Catherine Lacey ’03 (who went by Lacey Booth while at Baylor) published her fourth book and third novel, Pew, in July of this year. Yet when she first arrived on Baylor’s campus as a new boarder in 1999, she did not envision writing as her career. “I enjoyed writing,” Lacey explained. “I even started a creative writing club at Baylor with (English instructor) Chris Watkins as our sponsor, but I really didn’t have the confidence to have much ambition until much later.”
After graduating from her Creative Nonfiction MFA program at Columbia University in 2010, Lacey pursued fiction writing. “This one piece of fiction kept growing, and that ended up being my first novel, though at the time of writing, I still thought it was an escape.”

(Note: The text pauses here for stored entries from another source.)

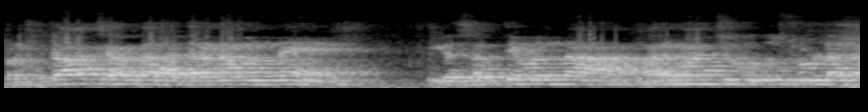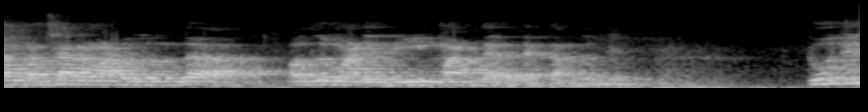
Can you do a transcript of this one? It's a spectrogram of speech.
ಭ್ರಷ್ಟಾಚಾರದ ಹಗರಣವನ್ನೇ ಈಗ ಸತ್ಯವನ್ನ ಮರೆಮಾಚುವುದು, ಸುಳ್ಳನ್ನ ಪ್ರಚಾರ ಮಾಡುವುದು ಅಂತ ಮೊದಲು ಮಾಡಿದ್ರು, ಈಗ ಮಾಡ್ತಾ ಇರತಕ್ಕಂಥದ್ದು. ಟೂ ಜಿ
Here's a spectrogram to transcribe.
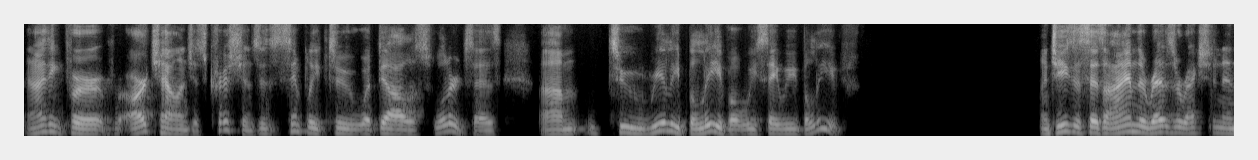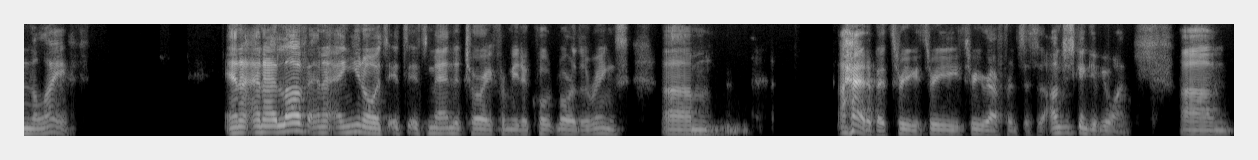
And I think for, for our challenge as Christians is simply to what Dallas Willard says, um, to really believe what we say we believe. And Jesus says, I am the resurrection and the life. And, and I love, and, and you know, it's, it's, it's mandatory for me to quote Lord of the Rings. Um, I had about three, three, three references. I'm just going to give you one. Um,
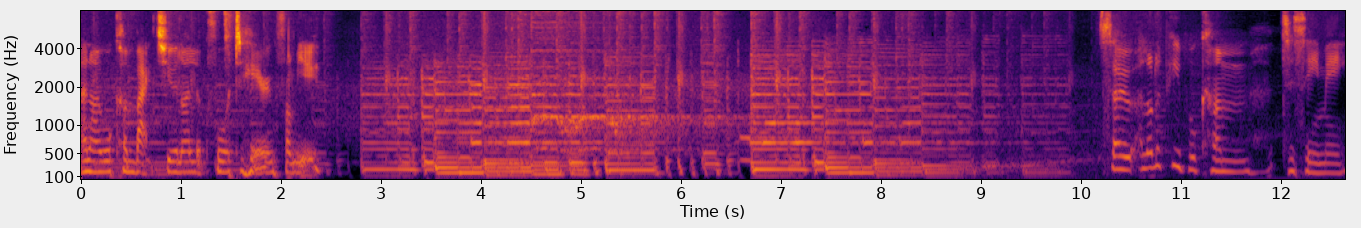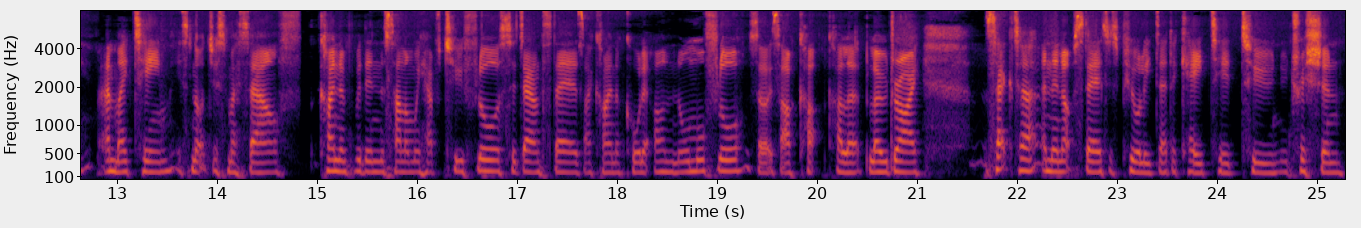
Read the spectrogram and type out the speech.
and I will come back to you. And I look forward to hearing from you. So, a lot of people come to see me and my team. It's not just myself. Kind of within the salon, we have two floors. So, downstairs, I kind of call it our normal floor. So, it's our cut, color, blow dry sector. And then upstairs is purely dedicated to nutrition,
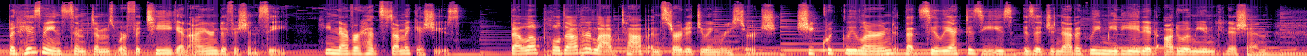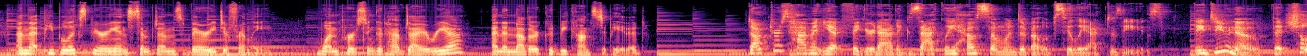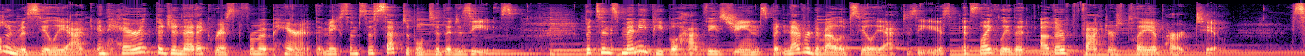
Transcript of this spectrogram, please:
But his main symptoms were fatigue and iron deficiency. He never had stomach issues. Bella pulled out her laptop and started doing research. She quickly learned that celiac disease is a genetically mediated autoimmune condition and that people experience symptoms very differently. One person could have diarrhea, and another could be constipated. Doctors haven't yet figured out exactly how someone develops celiac disease. They do know that children with celiac inherit the genetic risk from a parent that makes them susceptible to the disease. But since many people have these genes but never develop celiac disease, it's likely that other factors play a part too.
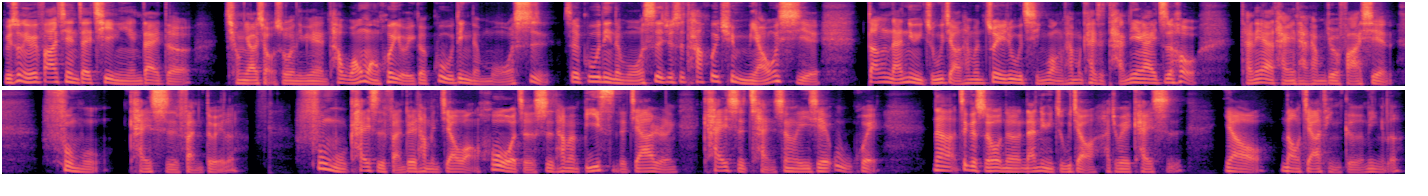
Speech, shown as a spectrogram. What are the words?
比如说，你会发现在七零年代的琼瑶小说里面，它往往会有一个固定的模式。这固定的模式就是，它会去描写当男女主角他们坠入情网，他们开始谈恋爱之后，谈恋爱谈一谈，他们就发现父母开始反对了，父母开始反对他们交往，或者是他们彼此的家人开始产生了一些误会。那这个时候呢，男女主角他就会开始要闹家庭革命了，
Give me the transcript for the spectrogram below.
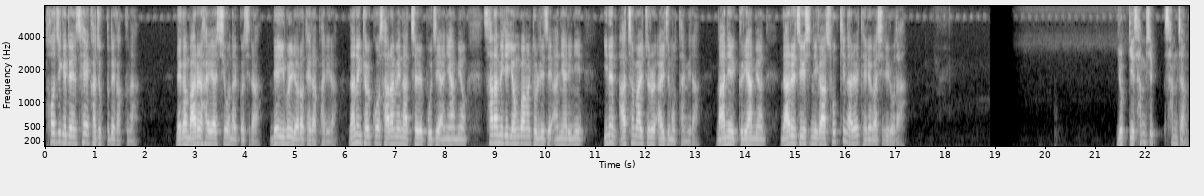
터지게 된 새 가죽 부대 같구나. 내가 말을 하여야 시원할 것이라. 내 입을 열어 대답하리라. 나는 결코 사람의 낯을 보지 아니하며 사람에게 영광을 돌리지 아니하리니 이는 아첨할 줄을 알지 못함이라. 만일 그리하면 나를 지으신 이가 속히 나를 데려가시리로다. 욥기 33장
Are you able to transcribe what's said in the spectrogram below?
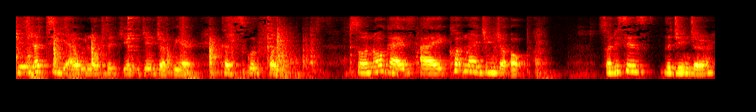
ginger tea and we love to drink ginger beer because it's good for you. So now guys, I cut my ginger up. So this is the ginger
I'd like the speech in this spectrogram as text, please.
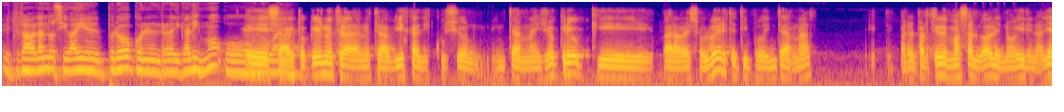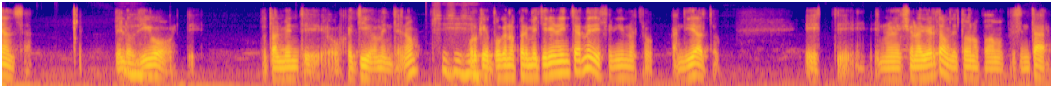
Estaba hablando si va a ir el PRO con el radicalismo o... no. Exacto, que es nuestra, nuestra vieja discusión interna. Y yo creo que para resolver este tipo de internas, este, para el partido es más saludable no ir en alianza. Te lo Ujú. digo este, totalmente objetivamente, ¿no? Sí, sí, sí. ¿Por qué? Porque nos permitiría en interna definir nuestro candidato este, en una elección abierta donde todos nos podamos presentar.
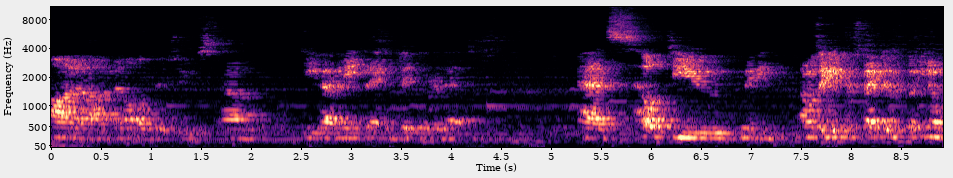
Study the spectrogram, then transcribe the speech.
on uh, mental health issues. Um, do you have anything in particular that has helped you, maybe, I don't want to say get perspective, but you know,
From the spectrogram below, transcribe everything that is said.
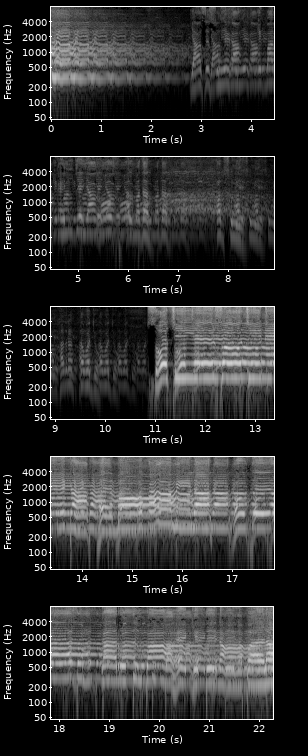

For Lacey, a key challenge in honing her writing skills required an acceptance of loss. “When you write, there’s so much you have to throw away. If you play a sport, you can practice and practice and practice, and you can see yourself getting better with certain actions. With writing, you have to find a way to treat your work like practice. That’s a hard leap to make because every story feels like it matters, and you’re writing it because you deeply care about it.”

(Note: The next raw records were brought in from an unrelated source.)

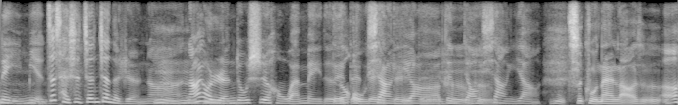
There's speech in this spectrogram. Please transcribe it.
那一面，这才是真正的人啊！哪有人都是很完美的，跟偶像一样啊，跟雕像一样，吃苦耐劳是不是？呃，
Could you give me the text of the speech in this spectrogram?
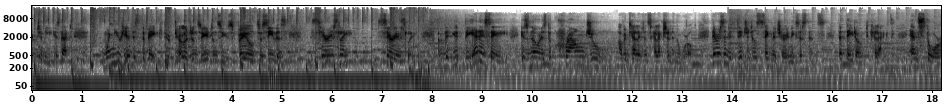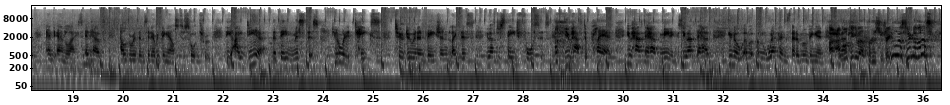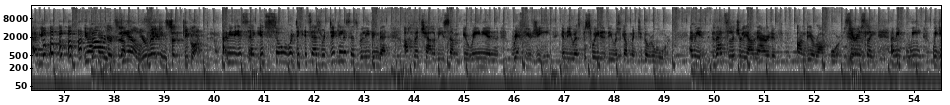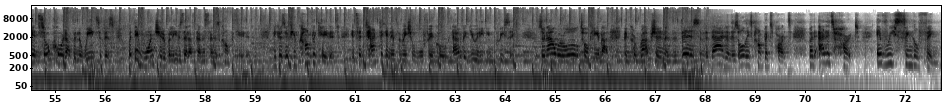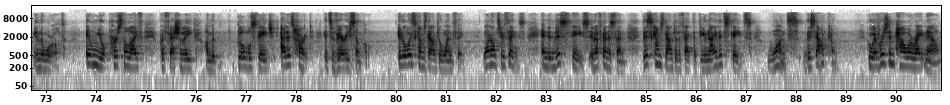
to me is that when you hear this debate, the intelligence agencies failed to see this. Seriously? Seriously. The, the NSA is known as the crown jewel of intelligence collection in the world. There isn't a digital signature in existence that they don't collect and store and analyze and have algorithms and everything else to sort through. The idea that they missed this, you know what it takes to do an invasion like this? You have to stage forces. You have to plan. You have to have meetings. You have to have, you know, um, um, weapons that are moving in. I- I'm have- looking at our producers. Are you listening to this? I mean, you have no, to you're, have deals. you're making. so- Keep going. I mean, it's like it's so ridiculous. It's as ridiculous as believing that Ahmed Chalabi, some Iranian refugee in the U.S., persuaded the U.S. government to go to war. I mean, that's literally our narrative on the Iraq War. Seriously, I mean, we we get so caught up in the weeds of this. What they want you to believe is that Afghanistan is complicated. Because if you complicate it, it's a tactic in information warfare called ambiguity increasing. So now we're all talking about the corruption and the this and the that, and there's all these complex parts. But at its heart, every single thing in the world, in your personal life, professionally, on the global stage, at its heart, it's very simple. It always comes down to one thing. One or two things. And in this case, in Afghanistan, this comes down to the fact that the United States wants this outcome. Whoever's in power right now,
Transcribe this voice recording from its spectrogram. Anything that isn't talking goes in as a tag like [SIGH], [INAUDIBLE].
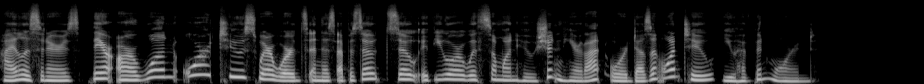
Hi, listeners. There are one or two swear words in this episode, so if you are with someone who shouldn't hear that or doesn't want to, you have been warned.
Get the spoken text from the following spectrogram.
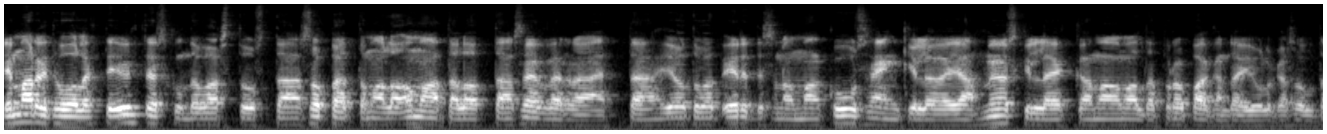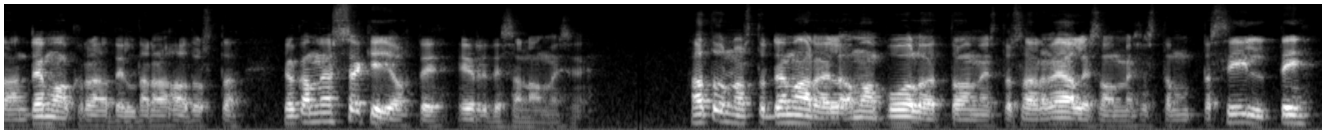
Demarit huolehti yhteiskuntavastuustaan sopeuttamalla omaa talouttaan sen verran, että joutuvat irtisanomaan kuusi henkilöä ja myöskin leikkaamaan omalta propagandajulkaisultaan demokraatilta rahoitusta, joka myös sekin johti irtisanomisiin. Hatunnosto demareille oman puoluetoimistonsa realisoimisesta, mutta silti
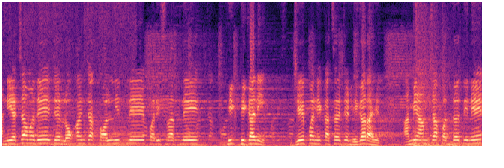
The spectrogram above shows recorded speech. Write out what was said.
आणि याच्यामध्ये जे लोकांच्या कॉलनीतले परिसरातले ठिकठिकाणी जे पण हे कचऱ्याचे ढिगार आहेत आम्ही आमच्या पद्धतीने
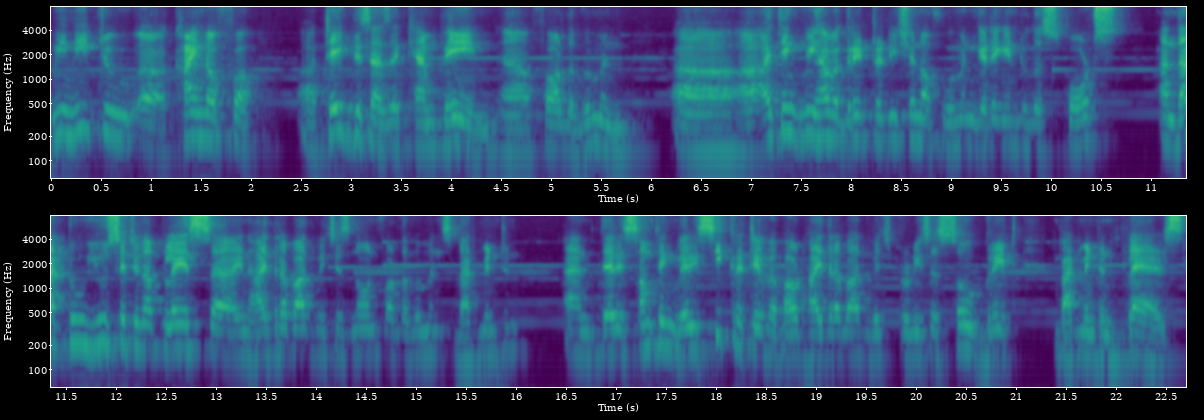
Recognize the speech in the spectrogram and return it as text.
we need to kind of take this as a campaign for the women. I think we have a great tradition of women getting into the sports and that too you sit in a place uh, in hyderabad which is known for the women's badminton and there is something very secretive about hyderabad which produces so great badminton players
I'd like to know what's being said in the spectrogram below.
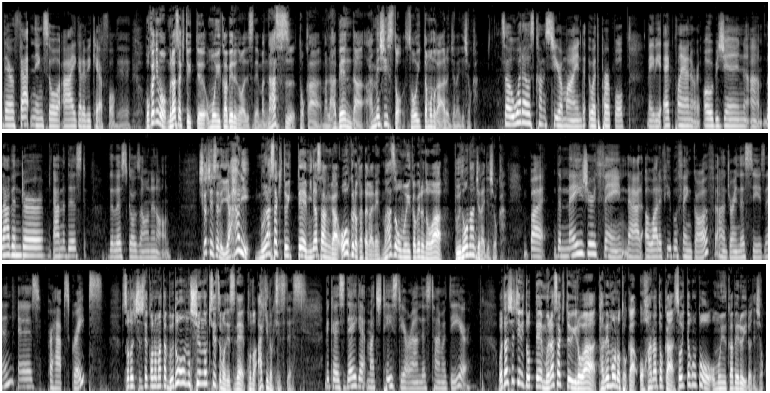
にも紫といって思い浮かべるのはですね、まあ、ナスとか、まあ、ラベンダー、アメシスト、そういったものがあるんじゃないでしょうか。So what else comes to your mind with purple? Maybe eggplant or ovidgin しかしですね、やはり紫といって皆さんが、多くの方がね、まず思い浮かべるのは、ブドウなんじゃないでしょうか。But the major thing that a lot of people think of uh, during this season is perhaps grapes, そのそしてこのまたブドウの旬の季節もですね、この秋の季節です。because they get much tastier around this time of the year. 私たちにとって紫という色は食べ物とかお花とかそういったことを思い浮かべる色でしょ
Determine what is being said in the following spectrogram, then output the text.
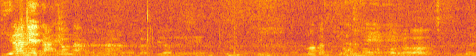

Anyone who is fed and safe and happy right now, you just have to feel lucky about that.
In her practice and art of writing, Lacey found that the schedules she was prone to follow as a boarder at Baylor continued to assist her over the years. “I follow a pretty rigid writing schedule, and I have for the last 20 years. If you follow a schedule in your writing, I believe you will become a better writer and a better reader.” Though her writing followed a fixed schedule, the release of her new novel did not. Due to the pandemic, Pew’s final July publication date fell two months later than her publisher originally planned. She began writing Pew in 2015, yet the content feels especially timely for its 2020 entrance into the public realm. Her book centers around a question for which Lacey herself still has yet to find an answer: “What if you weren’t able to determine someone’s history? And how would you treat someone if they didn’t know their history?” As the world grapples with a pandemic and how our actions affect both friends and strangers, Pew provides a useful lens to consider how we choose to interact with those whose histories we do not know or understand.
Despite the undeniable challenges of the past year, Lacey’s immense gratitude is evident: “Anyone who is fed and safe and happy right now, you just have to feel lucky about that. And I’ve realized the enormous luck I’ve had this year in finding the right publishing company, the right editors, the right agent. Each one of those is hard to come by.”